Last month, New Jersey’s Supreme Court enunciated the issue as follows:
“[F]ederal courts, such as the United States Court of Appeals for the Third Circuit, have addressed Internet restrictions on supervised offenders with some frequency. Although the federal statute dealing with supervised release, 18 U.S.C.A. § 3583, is worded differently from New Jersey’s corollary CSL [community supervision for life] provisions, the principles governing the federal and state statutes are similar. Under federal law — as under state law — ‘the primary purpose of supervised release is to facilitate the integration of offenders back into the community rather than to punish them.’ … Moreover, conditions of supervised release under federal law must be ‘reasonably related’ to federal sentencing factors and must involve ‘no greater deprivation of liberty than is reasonably necessary’ to fulfill the statute’s purposes…'”
J.I. v. New Jersey State Parole Board, __ A.3d __ 2017, WL 1057462 (N.J., March 21, 2017).
“Third Circuit cases recognize that access to the Internet is ‘essential in modern life for legitimate purposes of communication, commerce, and information-gathering,’ … and therefore an Internet-access condition of ‘supervised release must be supported by some evidence that the condition imposed is tangibly related to the circumstances of the offense, the history of the defendant, the need for general deterrence,’ or similar penological concerns.”
J.I. v. N.J. State Parole Bd.
“The Third Circuit has ruled that a ‘blanket ban’ is overbroad… Thus, even in child pornography cases, the Third Circuit has declined to deny an offender ‘access to email or benign internet usage when a more focused restriction, limited to pornography sites and images, can be enforced by unannounced inspections of material stored on [the offender’s] hard drive or removable disks.'”
At sentencing, most criminal defendants will be more concerned about minimizing their incarceration time than obtaining access to the Internet. However, what good is limiting active jail time only for the criminal defendant later to find himself or herself being prosecuted for using the Internet outside the scope of his or her sentence?
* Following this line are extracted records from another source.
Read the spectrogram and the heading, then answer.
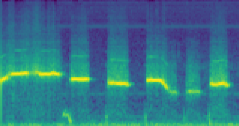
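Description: A clear, close whistled tune in six short phrases with brief gaps between them, each note a steady, bright pitch with slight slides, carried alone with no talking.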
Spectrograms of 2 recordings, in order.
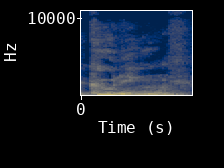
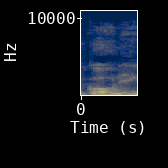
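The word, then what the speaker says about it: Kooning: with a Dutch name they call him the cooling well actually the Dutch pronunciation is the coding they said about the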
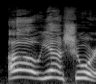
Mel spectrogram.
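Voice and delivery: high sarcastic "sure". Real, not acted. Sarcastic agreement to bold claim.

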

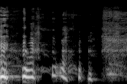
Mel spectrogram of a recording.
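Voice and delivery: bright high peal of laughter. Real, not acted. Laughing at story.

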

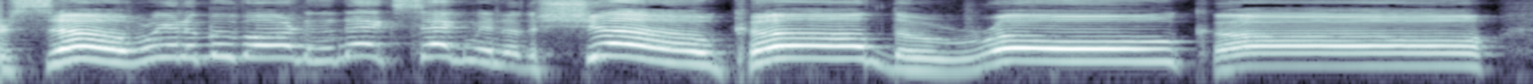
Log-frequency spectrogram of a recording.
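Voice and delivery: segment name belted out like a show host; announcer call. Acted.

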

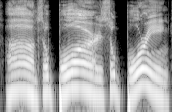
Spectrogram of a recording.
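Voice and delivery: put-on slow, drawn-out whine of a bored child; whiny bored kid. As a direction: drag it out like a sulky little girl. Daughter whining while cleaning up.

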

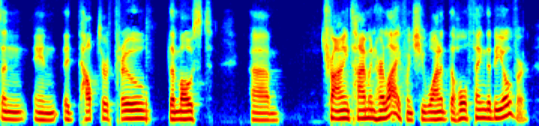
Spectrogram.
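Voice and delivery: normal talking voice

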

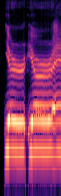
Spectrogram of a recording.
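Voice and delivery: ordinary talk, nothing marked

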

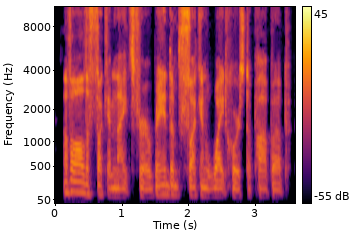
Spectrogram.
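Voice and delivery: ordinary delivery

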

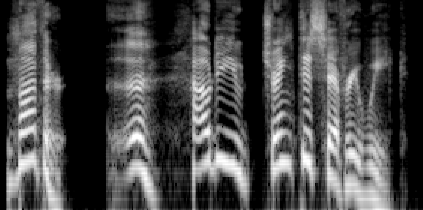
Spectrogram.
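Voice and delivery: high, strained after a burning sip; choking on vodka. A narrator's reading. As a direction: speak through the burn. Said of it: "Ava choked stiffly at its burn".

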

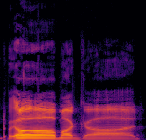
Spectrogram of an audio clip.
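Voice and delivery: loud, long drawn-out exclamation; overwhelmed. Real, not acted. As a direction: groan it out slowly, overwhelmed. Overwhelmed imagining the adaptation.

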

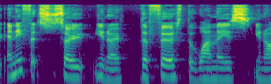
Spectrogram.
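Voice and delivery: ordinary talk, nothing marked

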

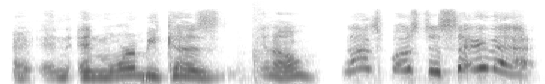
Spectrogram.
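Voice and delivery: high giggly voice; laughing. Real, not acted. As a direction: laugh through it. Still giggling about the name.

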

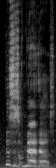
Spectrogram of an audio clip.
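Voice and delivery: loud, high exclamation; mock outrage. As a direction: cry out in comic disbelief. Vader's outraged thought in retelling.

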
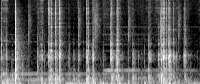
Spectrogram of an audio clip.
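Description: Hard plastic puzzle pieces, each a cluster of joined balls, clicking and knocking against each other and the triangular tray as they are handled and fitted together, many quick clacks throughout. Background music plays underneath.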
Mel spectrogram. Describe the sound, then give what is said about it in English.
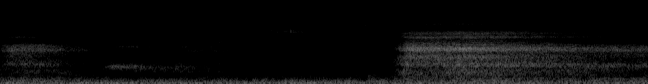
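Deep, steady breathing in and out through the nose during a hip-lifting exercise: a long, airy breath for about four seconds, then a louder, rushing breath that fills the rest. No one speaks. “Awesome breathing in and out through the nose.”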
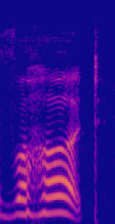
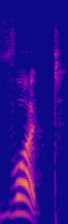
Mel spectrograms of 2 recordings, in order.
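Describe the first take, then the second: First: وہٹ with a breathy h, "whut", slowed; wrong h sound. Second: What said "wot", no h breath; right pronunciation what, h silent; correct what. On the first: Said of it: "نہ کہ". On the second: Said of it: "صحیح pronunciation ہے". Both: Shown as a demonstration.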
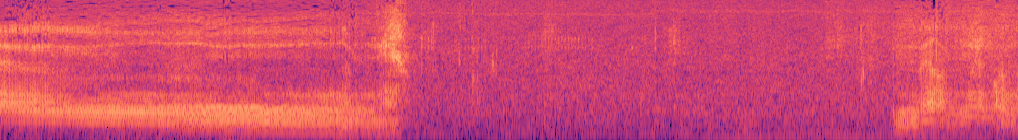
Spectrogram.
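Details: A cat making weird noises: one long, drawn-out, harmonic-rich yowl lasting about two seconds that wavers and slides downward in pitch, then near-silence, and a short fainter cry just before the end.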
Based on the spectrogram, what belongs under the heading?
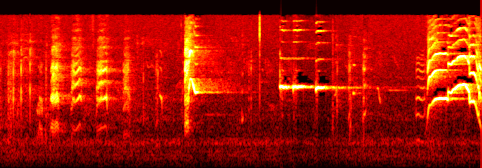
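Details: In the Australian wild a superb lyrebird mimics other species: a rapid rattle of dry clicks, then a sharp down-slurred note into a long steady whistle, and a final harsh, layered burst of rising notes.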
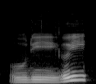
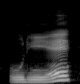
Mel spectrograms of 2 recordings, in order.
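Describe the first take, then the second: First: The last vowel is the diphthong 'ui'. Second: The last vowel is the plain vowel 'e'. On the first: "원래는 우리의로 발음하는 게 원칙이지만" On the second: "애로 발음하는 것도 허용하죠"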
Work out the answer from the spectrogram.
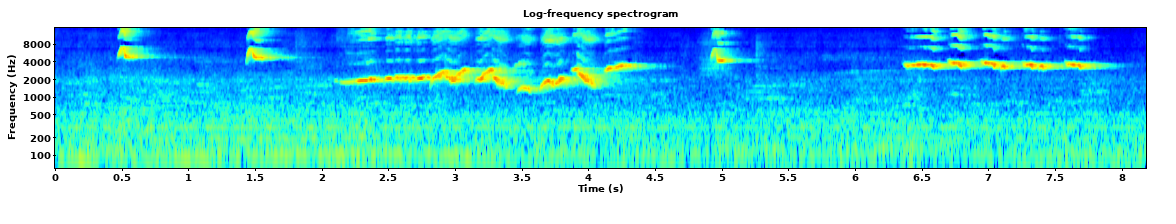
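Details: White-rumped shama practising continuous song packed with imitated material: two isolated sharp chirps, a winding whistled phrase that rises and falls, then a few more chirps and a quick level trill of clear notes.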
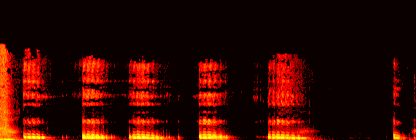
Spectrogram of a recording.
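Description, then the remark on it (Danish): A man imitates a pigeon's cooing with a series of about six soft, throaty, rhythmic coos, followed by a brief pause and one short final coo. “jeg lokker jo altid duer til med en skål varm yoghurt”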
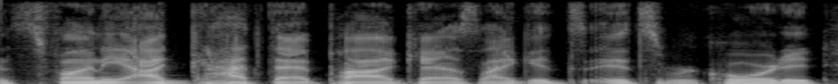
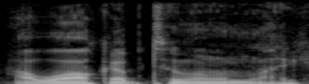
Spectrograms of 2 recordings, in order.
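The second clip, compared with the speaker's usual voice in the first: ordinary talk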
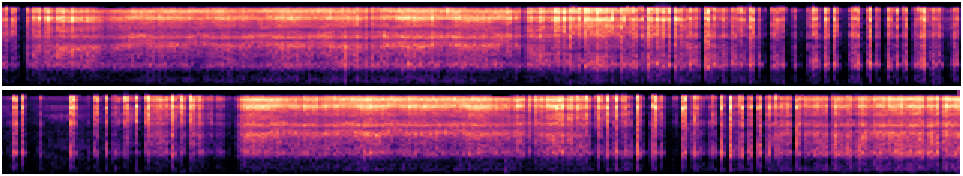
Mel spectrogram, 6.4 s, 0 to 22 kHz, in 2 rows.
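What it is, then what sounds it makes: Corrugated cardboard sheet scratched with toothpicks. Two wooden toothpicks, each clipped to a contact mic and held in the fingers, are scratched across a large flattened brown corrugated cardboard box lying flat. The result is a steady, bright, hissing scrape with a raspy tone around 940 Hz and almost no low end. The scratching breaks into short choppy strokes through the middle before resuming as a continuous scrape.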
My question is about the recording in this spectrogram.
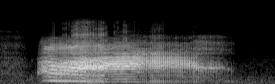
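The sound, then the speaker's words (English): A voice lets out a loud, drawn-out monstrous scream, a strained, gravelly roar lasting about two seconds before trailing off, imitating the psychic scream of a creature whose eye stalk has just been split. “And you hear the psychic screams in your head.”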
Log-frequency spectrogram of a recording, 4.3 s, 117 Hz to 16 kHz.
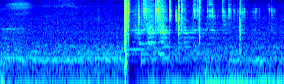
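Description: A single shot from a WE Hi-Capa 5.1 gas blowback airsoft pistol about two seconds in: one sharp crack as the slide cycles and the BB hits an aluminium soda can and holes it. A scatter of small clicks and rattles follows for a second or so, over a steady low hum.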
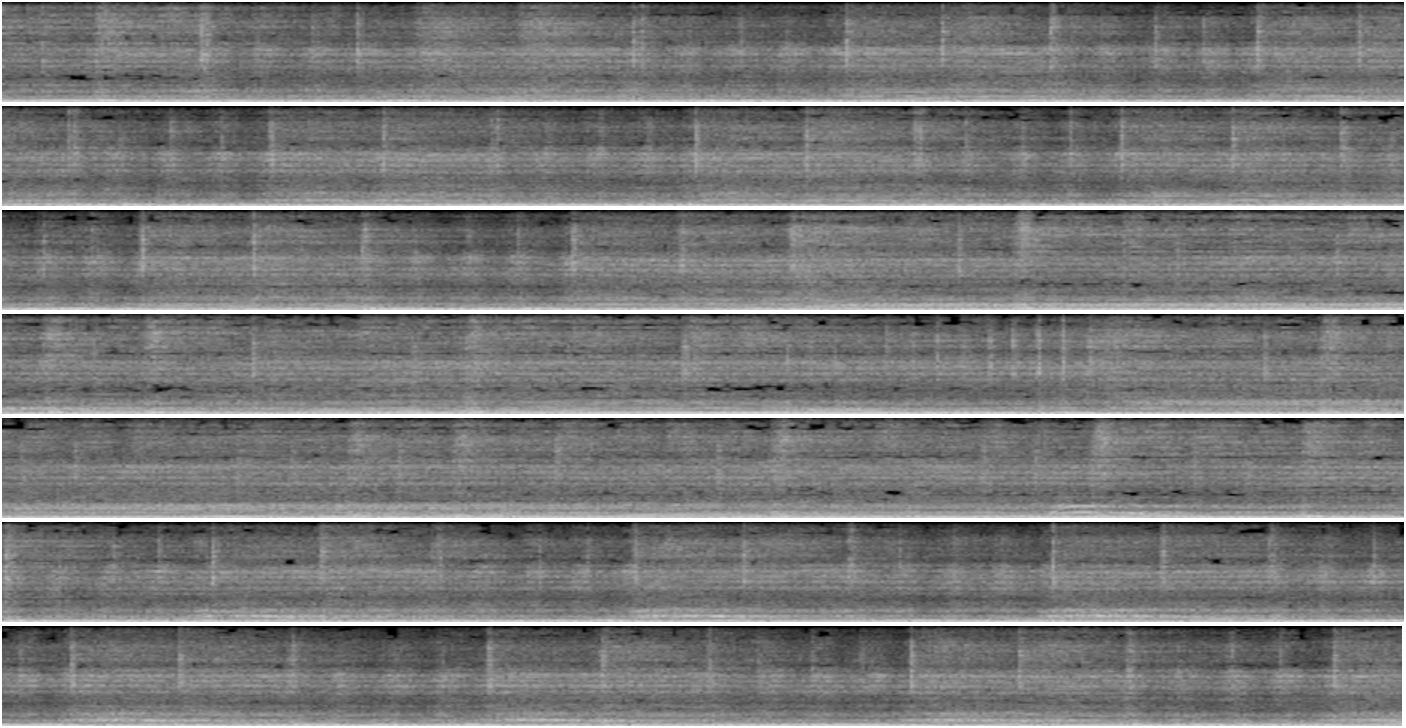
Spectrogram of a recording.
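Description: Live heavy metal band playing loud and without pause: distorted electric guitars over a drum kit.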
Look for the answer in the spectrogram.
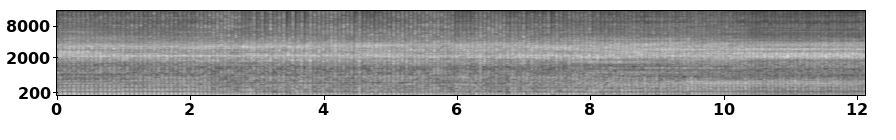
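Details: Suffolk Iron Foundry type 98G14 tiny four-stroke sidevalve single-cylinder, Coca-Cola-bottle size: fast, even popping beat with steady rhythm, no misses or knocks; normal running.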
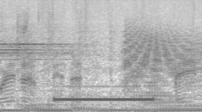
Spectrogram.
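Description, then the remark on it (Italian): A single steady ringback tone hums for about a second on an outgoing phone call, fairly loud, with faint background murmur underneath before and after. “Squilla.”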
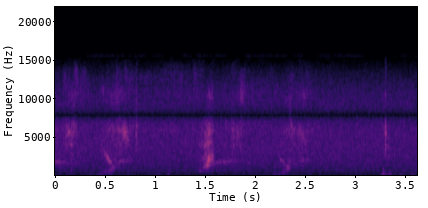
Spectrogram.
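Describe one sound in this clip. A fishing line swishes through the air during a cast.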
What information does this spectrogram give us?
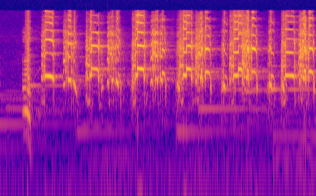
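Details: Grey francolin (Francolinus pondicerianus), a bird kept and bred in Pakistani villages, calling in a rapid run of loud, harsh, grating squawks, about a dozen bursts in three seconds, over a faint steady hum.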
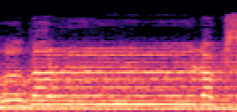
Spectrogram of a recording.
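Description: Qawwali music: a long held sung note that steps to a new pitch about a third of a second in, then holds steady.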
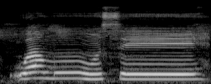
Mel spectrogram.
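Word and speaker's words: وموسى: pada lafaz wa Musa. Nah, karena ada imalah ia berubah menjadi wa Muse.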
Reduced Internet limitations during probation need to be addressed by the criminal defense lawyer at sentencing.